Capital One Cuts 2007 Profit Forecast on Loan Losses (Update3): “Capital One Financial Corp., the largest independent U.S. credit-card issuer, reduced its full- year profit forecast by about 20 percent because of swelling loan losses in a weakening U.S. economy.
The company expects 2007 profit of about $3.97 a share, down from a previous forecast of about $5. The decline was caused by about $1.9 billion of loan-loss provisions and $80 million in legal reserves in the fourth quarter, McLean, Virginia-based Capital One said in a statement today.
Capital One dropped 3.5 percent in German trading to $41.85. Chief Executive Officer Richard Fairbank said last month that a slowing economy may cause bad debts to exceed $5 billion in 2008. Fallout from the collapse of the U.S. subprime mortgage market has led to more than $97 billion of writedowns and loan losses at the world's largest financial companies, eroding earnings and stock prices.”
Futures were doing fine before this came out pre-market. This is just another piece of evidence that the consumer isn’t doing well.
Freddie Mac's Strength Rating May Be Cut by Moody's (Update5): “Freddie Mac, the U.S. mortgage company that reported its biggest loss last quarter, may be downgraded by Moody's Investors Service because the damage from loan defaults could be worse than the ratings company expected.
Moody's said it may lower Freddie's financial strength rating from A-, the second-highest grade. The McLean, Virginia- based company's top Aaa senior long-term debt rating and the Prime-1 rating for its commercial paper or short-term IOUs won't be cut, Moody's said.
Chief Executive Officer Richard Syron has attempted to shore up Freddie Mac's finances by selling $6 billion of preferred stock, slicing its dividend in half and reducing its mortgage assets by $30.9 billion to $701.4 billion in the three months to Nov. 30. The government-chartered company may need to take similar steps again, Moody's said.”
In the end this little bit of tinkering won’t make a difference. Fannie and Freddie both have trillions of dollars sitting on a capital base of about $30 to $30 billion each.
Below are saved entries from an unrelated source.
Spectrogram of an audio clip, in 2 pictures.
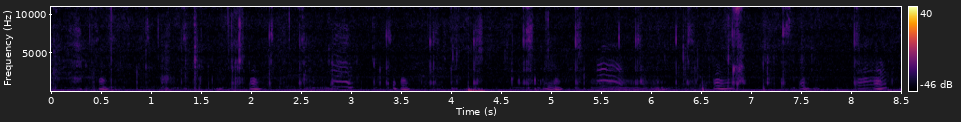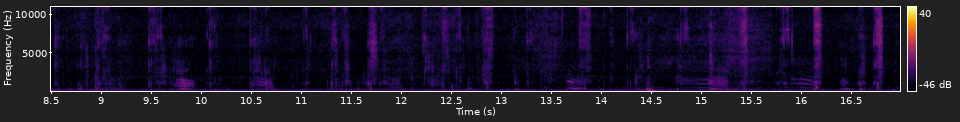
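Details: One-day-old Basset Hound puppies, a litter of eight (six females, two males) born to Berry on February 25, 2022, making many high, squeaky whimpers that rise and fall and overlap, over a steady low hum with two soft thumps.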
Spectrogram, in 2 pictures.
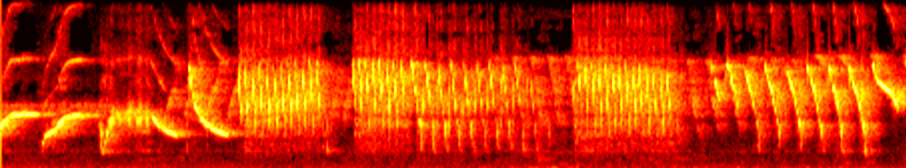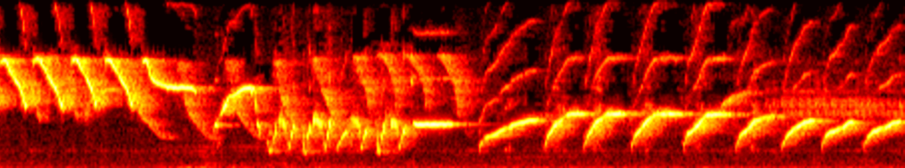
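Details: Singing canary in strong, continuous voice. It opens with rising whistles, then rapid buzzy rattles and a series of descending swept notes, followed by a brief chatter. It ends in evenly repeated curving whistles, several per second. No background noise.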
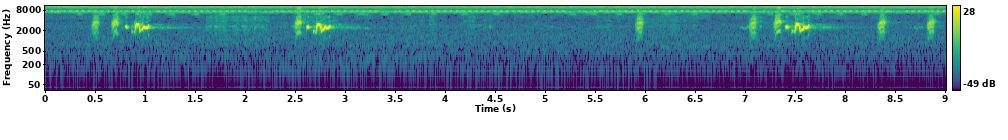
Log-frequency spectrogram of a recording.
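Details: Sooty-headed bulbul kept as a lure, calling a rival to attract wild bulbuls: three quick gurgled chirps spaced a few seconds apart, each led by sharp clicks, scattered single ticks between, thin steady whine.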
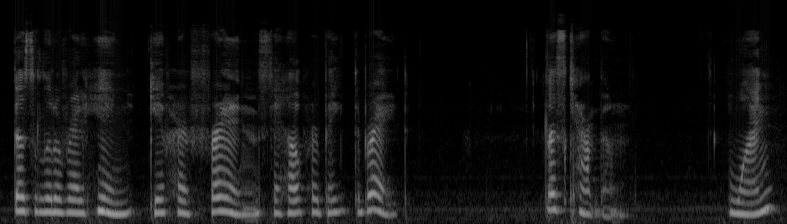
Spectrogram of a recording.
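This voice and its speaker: A woman teacher reading a storybook aloud to children, in a deliberate, instructive way with questions to her listeners. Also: a little high. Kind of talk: slow storybook read-aloud and lesson for kids.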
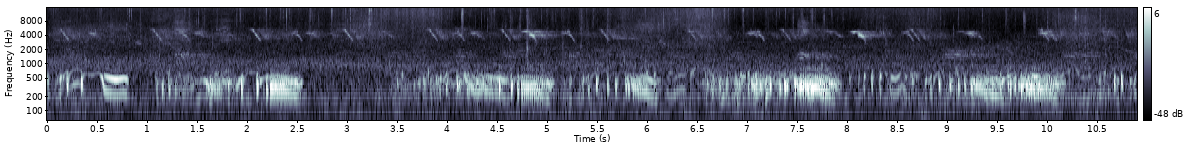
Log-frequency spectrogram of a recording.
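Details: Low gurgling coos from feral pigeons, several drawn-out phrases rising and fading, with steady high twittering of small birds throughout.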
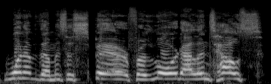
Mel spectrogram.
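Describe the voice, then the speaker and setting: A man playing a frightened, excitable housekeeper in a video game, exclaiming with melodramatic alarm. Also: very high-pitched, moderate pace, dry recording. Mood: fearful, flustered. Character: frightened, excitable male housekeeper of a lord's estate. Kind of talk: theatrical game cutscene acting.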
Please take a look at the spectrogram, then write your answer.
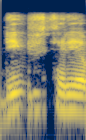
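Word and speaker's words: diphtheria: ডিপথেরিয়া এক প্রকার রোগ, পিএইচ কিন্তু এইচ এর উচ্চারণ নাই, ডিপথেরিয়া বলা যাবে না, দিস ইজ ডিপথেরিয়া মনে রাখবেন।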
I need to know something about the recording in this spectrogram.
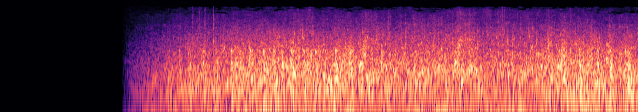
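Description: Oars splash in water as boats are rowed.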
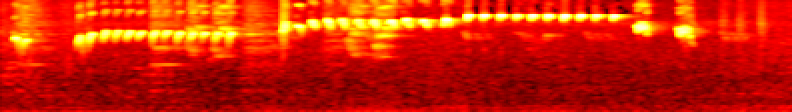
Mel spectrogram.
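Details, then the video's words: Konin song for luring wild birds, made of a quick series of crisp high notes that step upward in pitch into a very high, thin run, ending with two isolated chirps. "MASTERAN GACOR PIKAT KONIN KONIN LIAR | KICAU MERDU ASLI SUARA BURUNG"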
At some point the government will end up having to prop up both these guys.
Credit Default Swaps in Freddie were active early this morning, rising again…
Citigroup Gains on WSJ Report of Foreign Investment (Update2): “Citigroup Inc. rose in Germany and Japan after the Wall Street Journal reported that the biggest U.S. bank is seeking as much as $10 billion from foreign investors as mortgage-related losses deepen.
Merrill Lynch & Co., the largest brokerage, also is in talks with investors and may get $3 billion to $4 billion, the Journal said earlier today, without citing any sources. Citigroup has already received about $7.5 billion from Abu Dhabi and Merrill said last month that it's raising as much as $6.2 billion from Singapore's Temasek Holdings Pte. and New York-based money manager Davis Selected Advisors LP.
Banks and securities firms in the U.S. and Europe have turned to Asian and Middle Eastern governments for about $34 billion to prop up balance sheets battered by writedowns from the collapse of the U.S. subprime market. New York-based Citigroup and Merrill want to secure additional financing before they report the extent of their fourth-quarter losses next week, the Journal reported.”
When this mess finally settles out, Asia and the Middle East will end up owning a serious chunk of the American financial system.
Money-Market Rates Fall as Bank Action Eases Crunch (Update1): “Money-market rates fell for a ninth day, stoking optimism a squeeze on short-term credit is abating after central banks injected a record amount of emergency cash into the system.
The three-month euro interbank offered rate, or Euribor, dropped 1 basis point to 4.59 percent, the European Banking Federation said today. It was at a seven-year high of 4.95 percent on Dec. 12, when policy makers announced a concerted drive to defuse the logjam in interbank lending. The comparable pound rate fell 5 basis points to 5.6 percent, the lowest since April 2007, the British Bankers' Association said.
A surge in borrowing costs has eased since central banks responded to about $100 billion of losses at financial institutions on securities linked to U.S. subprime mortgages. Citigroup Inc. is seeking as much as $10 billion from foreign investors as its mortgage-related losses deepen, the Wall Street Journal reported today.
Rates “continue to drop due to the aggressive bank- liquidity injections and expectations of falling interest rates,” a Citigroup team led by Tom Fitzpatrick, New York-based global head of currency strategy, wrote yesterday. “It remains to be seen how successful the central bank injections will be but the initial signs are certainly quite encouraging.”
Things continue to stabilize in the credit markets. After eight straight days of declines, the major equity indices put in a bottom yesterday. They all look set to bounce. The failure of a bounce to materialize would lead to rapid deterioration in the markets as panic selling ensues.